The authors designed their model to segment an ultrasound video both sequentially and collectively. The model incorporates shape priors -- a type of probability distribution -- in single-image segmentation and computes consecutive shape priors automatically for subsequent segmentations.

Liu et al. applied their model to two ultrasound video data sets and obtained numerical results, which confirm the model’s ability to efficiently track ROI. “Ultrasound imaging is an important modality in clinical application due to its low cost and portability,” said Liu, a Ph.D. student at in the Department of Mathematics at Shanghai Jiao Tong University. “However, its related analysis for accurate diagnosis and monitoring is still challenging due to low image quality, artifacts, and noise. The numerical results on real ultrasound data sets demonstrate that the proposed wavelet frame model with distance prior can track the regions of interest effectively, in terms of both segmentation quality and computational time.” The results compare favourably with other approaches.

The model’s success could improve medical approaches and technology that rely on image segmentation, and Liu et al. are looking to expand its use.

“The model can be further extended to other imaging modality or to locate multi-region simultaneously,” added Liu. “More geometric and prior information can be used to enhance the robustness of the method.” Such advancements will continue to increase the speed, efficiency, and performance of image segmentation, the researchers concluded.


Source: Society for Industrial and Applied Mathematics


Journal Reference:

1.         Jiulong Liu, Xiaoqun Zhang, Bin Dong, Zuowei Shen, Lixu Gu. A Wavelet Frame Method with Shape Prior for Ultrasound Video Segmentation. SIAM Journal on Imaging Sciences, 2016; 9 (2): 495 DOI: 10.1137/15M1033344

«« Imaging Detects Prosthetic Heart Valve Complications

Narrow Band Imaging Can Reduce Recurrence of Bladder Tumours »»

Published on : Tue, 3 May 2016

Related Articles

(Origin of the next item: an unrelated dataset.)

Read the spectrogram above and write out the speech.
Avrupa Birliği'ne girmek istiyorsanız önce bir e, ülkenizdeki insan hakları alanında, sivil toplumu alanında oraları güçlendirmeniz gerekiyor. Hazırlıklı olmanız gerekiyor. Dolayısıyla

Multimodality imaging can be used to detect and diagnose prosthetic heart valve complications, where a dysfunction is... Read more

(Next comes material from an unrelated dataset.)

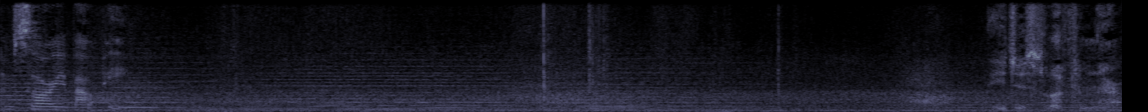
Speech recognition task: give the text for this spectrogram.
I'm sorry about Pete. He just left him there.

Bone marrow-on-a-chip microdevice. eBM that is formed in a PDMS device in vivo is placed into a similar shaped central chamber of a microfluidic system for in vitro perfusion culture. Middle, bone marrow-on-a-chip microdevice used to culture the eBM in vi

Engineered bone marrow grown in a novel microfluidic chip device responds to damaging radiation exposure followed by treatment... Read more

A provocative new book by Loyola Medicine radiation oncologist James S. Welsh, MD, “ Sharks Get Cancer, Mole Rats Don’t:... Read more

Video Segmentation Model to Recognise ROI in Ultrasounds, imaging, regions of interest, low contrast, Society for Industrial and Applied Mathematics, SIAM Video Segmentation Model to Recognise ROI in Ultrasounds

No comment

Please login to leave a comment...

Highlighted Products